When it comes to the outdoors, Ryan Lubbers is a jack of all trades: naturalist, environmental educator, climber, kayaker, and the co-author of The Hiker's Guide to Hickory Nut Gorge State Park. He and his wife, Jane, have chosen to raise their family in Gerton, just outside of Asheville, because of the wealth of exploration and ecosystems outside their front door. I spoke with this local expert about the history of Hickory Nut Gorge, the stunning biodiversity of Western North Carolina, and his favorite Valentine's Day excursion.
How did you end up in Asheville?
I came to North Carolina from Wisconsin in 2002. I moved to Hendersonville for an environmental education job—that's where I met my wife, Jane. I love the endless opportunities of Asheville; they're everywhere you look: kayaking, rock climbing, hiking, backpacking, mountain biking, road biking. And for nature study, this is the most biodiverse region in the whole country. It's amazing to be able to go out every day and learn a new plant, a new animal, a new ecosystem.
I never knew Western Carolina was so biodiverse.
Oh yeah. We have such a long growing season, tons of rain, and enormous changes in elevation. It’s 6,682 feet at the top of Mount Mitchell—the highest peak on the East Coast. It has an ecosystem that you otherwise can only find in Canada. You'll find Northern flying squirrels, tiny Saw-Whet Owls...and that's just 45 minutes from town! Come down the mountain and you continually change ecosystems; you'll find new plants and animals every 500 feet.
Western North Carolina is a naturalist’s paradise. And if you love outdoor sports, then it's a double paradise.
Tell me a little about Hickory Nut Gorge.
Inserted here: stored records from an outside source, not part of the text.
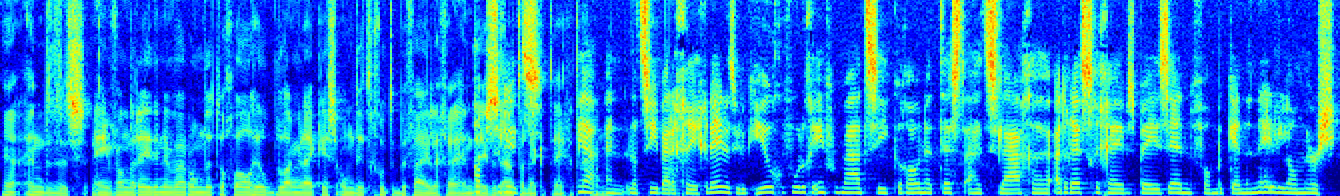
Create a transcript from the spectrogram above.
Ja, en dat is een van de redenen waarom het toch wel heel belangrijk is om dit goed te beveiligen en deze data lekker tegen te gaan. Ja, en dat zie je bij de GGD natuurlijk heel gevoelige informatie, coronatestuitslagen, adresgegevens, BSN van bekende Nederlanders.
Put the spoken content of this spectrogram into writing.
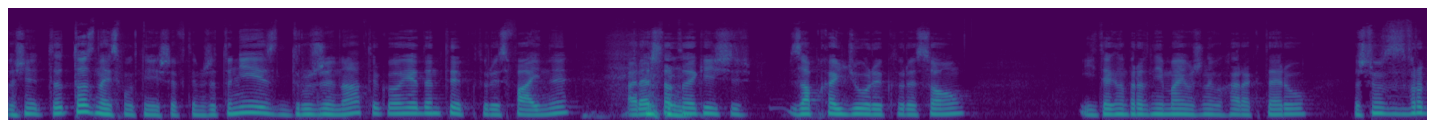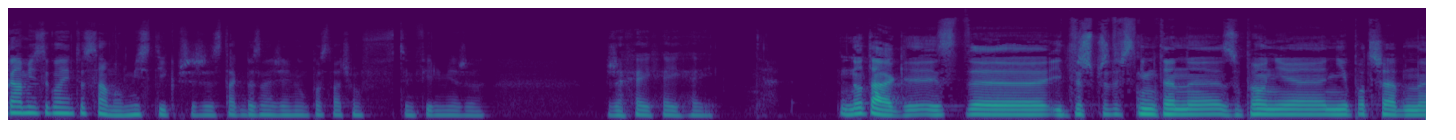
właśnie to, to jest najsmutniejsze w tym, że to nie jest drużyna, tylko jeden typ, który jest fajny, a reszta to jakieś zapchaj dziury, które są i tak naprawdę nie mają żadnego charakteru. Zresztą z wrogami jest dokładnie to samo. Mystic przecież jest tak beznadziejną postacią w tym filmie, że, że hej, hej, hej. No tak, jest e, i też przede wszystkim ten e, zupełnie niepotrzebny,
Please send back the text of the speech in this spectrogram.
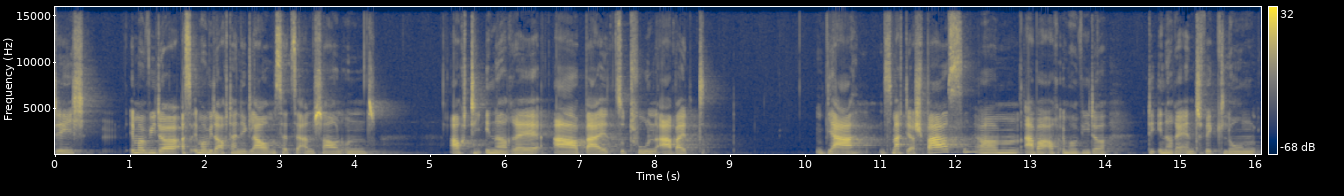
dich immer wieder, also immer wieder auch deine Glaubenssätze anschauen und auch die innere Arbeit zu tun, Arbeit ja, es macht ja Spaß, ähm, aber auch immer wieder die innere Entwicklung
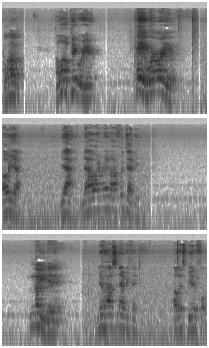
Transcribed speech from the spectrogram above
Hello. Hello, Pigward here. Hey, where are you? Oh yeah. Yeah, now I ran off with Debbie. No, you didn't. New house and everything. Oh, it's beautiful.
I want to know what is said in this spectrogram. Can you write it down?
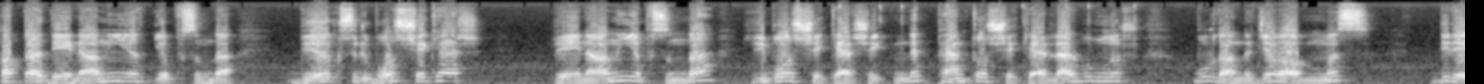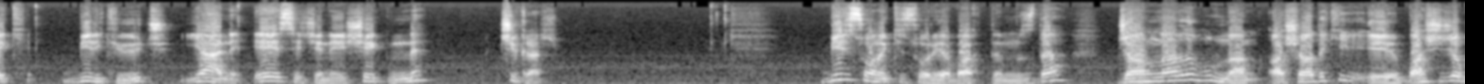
Hatta DNA'nın yapısında deoksiriboz şeker, RNA'nın yapısında riboz şeker şeklinde pentoz şekerler bulunur. Buradan da cevabımız direkt 1 2 3 yani E seçeneği şeklinde çıkar. Bir sonraki soruya baktığımızda canlılarda bulunan aşağıdaki e, başlıca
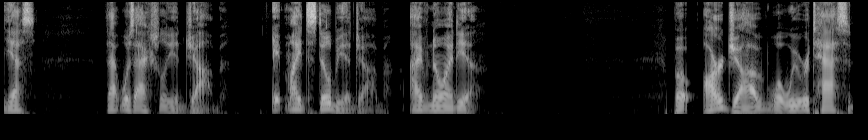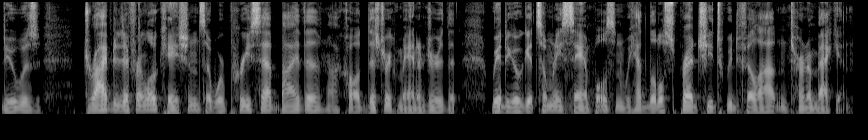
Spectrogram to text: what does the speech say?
Yes, that was actually a job. It might still be a job. I have no idea. But our job, what we were tasked to do was drive to different locations that were preset by the, I'll call it district manager, that we had to go get so many samples and we had little spreadsheets we'd fill out and turn them back in.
Hickory Nut Gorge is 17 miles southeast of Asheville. It's so magical and so beautiful; when people go in there, their jaws are dropping. That’s what fueled creating the guidebook. Historically, there were a lot of places to hike in the gorge, but they were all on private property. You had to know someone or you had to trespass to get on the trails. One of the only places to legally hike was Chimney Rock State Park, and even that was a private park for one hundred years. When the state bought the park, they bought a lot more land and expanded it by 6,000 acres. Along with that, the Carolina Mountain Land Conservancy—one of the best land trusts I’ve ever come across—has since bought thousands of acres and created lots of public trails and access points. Some people donate their land, leave it to CMLC in their will, or they put an easement on their private property to allow public access for hiking. There are plenty more trails still on private land, but in making the guide book, I made a commitment to the landowners: there would be no trespassing, nothing that would create friction. Everything we put in the book has been verified to be legal and was added with permission.
What's a particularly memorable time you’ve had in the Asheville outdoors?
Pretty much the last decade of my life has been spent in the outdoors around Asheville. But if I had to choose one? The time I was leading a seven-day backpacking trip in the Pisghah National Forest. My coworker was leading another group on a separate weeklong trip. We both got dropped off on this epic adventure, inside the half a million acres of the National Forest. As soon my group started off, I realized I had totally forgotten my water bottles. I'm leading these kids and I have water bottles, no water. I had to track down my coworker to help me. She did—and now that coworker is my wife.
You and your wife just had a baby. What are you most excited about introducing to your child?
I’m really excited about taking him down to Rumbling Bald on a sunny winter day and introducing him to bouldering, maybe even putting up a top-rope on a big boulder and getting him climbing.
Valentines Day is coming up. Do you have a suggestion for a romantic hike?
Visit Exclamation Point in Chimney Rock State Park. A lot of people shy away from Chimney Rock during the summer months due to the crowds. But I love visiting the park during the off season. You get all the amenities (bathrooms, hot chocolate, elevator) that the park provides, but you'll often have the 400-foot waterfall and epic views all to yourself.
I particularly like Exclamation Point because it has one of most expansive vistas from the south side of the Hickory Nut Gorge with sweeping views of Bearwallow Mountain, Little Pisgah, Ghost Town, and Rumbling Bald, as well as Lake Lure and the Piedmont. On a clear day you can see more than 75 miles with a crisp outline of Charlotte's sky scrappers. Many people choose to get engaged at Chimney Rock State Park, most often on top of Exclamation Point. If you are lucky, the pair of nesting peregrine falcons will even do a fly-by to celebrate your love.